Mindful Misc

Mindful Driving

Meditations to do on your commute

On the train or bus (for mindful walking, keep reading), there are a whole heap of apps available that can help you with this, but the simply clock timer on your mobile phone works just as well. Set yourself a one minute or 60-second timer. Close your eyes. On any commute, meditation can look a lot like snoozing, so rest assured, you are in good company.

The following 60 seconds is all about the breath. Being consciously aware of your breath doesnt require any specific kind of slow or deep breathing. Simply try to remain aware of when you’re breathing in; when your holding; when you release; and when your breathing out again.

What you will discover is that although your aiming to focus on your breath for only 60 seconds, your mind does wonder. Be kind to yourself. It is not the mindful meditation task of stopping or somehow training your thoughts. Simply listen and acknowledge. Whenever you can, bring it back to the breath. As your thoughts flit from a to do list, a number of mental reminders, gently bring your thoughts back for only 60 seconds to the task in hand. The inhale and exhale of breath. Can you catch the moment when you move from inhale to hold? When you choose to release and that feeling of relaxation as the breath returns up through stomach, chest and out of nostrils and mouth.

Well done. You’ve just carved 60 seconds of your commute out for you and only you. Maybe tomorrow you’ll set your timer for 120 seconds; 2 minutes of peaceful, blissful breathing.

Stress reducing meditations

The second third of your day, if we’re working on the CBT approach to daily stress management. Below are three different types of mindful mediation practices designed to suit different environments that we might encounter during a working day. This doesn’t always apply of course, but in the mindful breaks exercises; you will find useful tips that can apply to any type of day.

Quick meditations you can do at your desk

You’re about to embark on a new task or feeling frustrated with the task in hand. Now is the time to practice a mindful grounding technique that takes less than a minute.

If you are sitting, focus on the placement of your feet on the ground. Where can you feel the slight pressure of the physically connection with your shoes and then the floor below. Is it comfortable? Can you feel your socks or tights around your heels, your ankle. Are your feet warm, cold? Is there a draft, any breeze that you can feel against your skin?

Now move up to the next physical connection. Your bottom against the seat. At this point it’s only natural that you’re going to correct your posture a little. Bring the thoughts back to those areas where you can feel the added warmth, slight pressure of the chair where it contacts with your body.
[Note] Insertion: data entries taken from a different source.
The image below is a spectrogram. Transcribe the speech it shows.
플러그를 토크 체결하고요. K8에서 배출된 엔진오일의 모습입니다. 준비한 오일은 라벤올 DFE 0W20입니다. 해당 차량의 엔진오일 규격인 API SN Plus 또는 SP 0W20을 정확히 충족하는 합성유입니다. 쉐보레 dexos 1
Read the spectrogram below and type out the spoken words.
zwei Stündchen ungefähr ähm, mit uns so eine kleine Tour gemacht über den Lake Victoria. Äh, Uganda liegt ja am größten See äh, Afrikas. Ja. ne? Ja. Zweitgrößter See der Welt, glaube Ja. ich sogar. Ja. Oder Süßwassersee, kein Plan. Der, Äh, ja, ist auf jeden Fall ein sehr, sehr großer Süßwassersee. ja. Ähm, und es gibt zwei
Your hands are an obvious next stop. Where do arms and wrists rest against the desk or keyword. How do the different materials feel against your skin; the wood of the desk slightly warmer than the metal of the keyboard.

Welcome back. You just took a mindful moment and considered yourself within your surroundings. End your practice with a couple of caring inhales and relaxing exhales. Drop your shoulders as you breath out and feel the pride that in that hectic work environment you found time for you.

Mindful meetings

Meetings were, for me, a source of unwanted anxiety. Before practising mindful meditation I would often feel “caught out” embarrassed to have to leave the room as the physical symptoms of anxiety washed over me without warning.

Now I find that when anxiety appears, I know where to go and how to cope. I can centre myself so that if I do choose to get up and take 5 (you can you know) I know I’m ok with how I feel and have mindfulness on my side.

Meditation breaks and how to take them without anyone noticing

Evening meditations

Mindful cooking

Mindful walking, meditations on the move

Bedtime hygiene and mindful good nights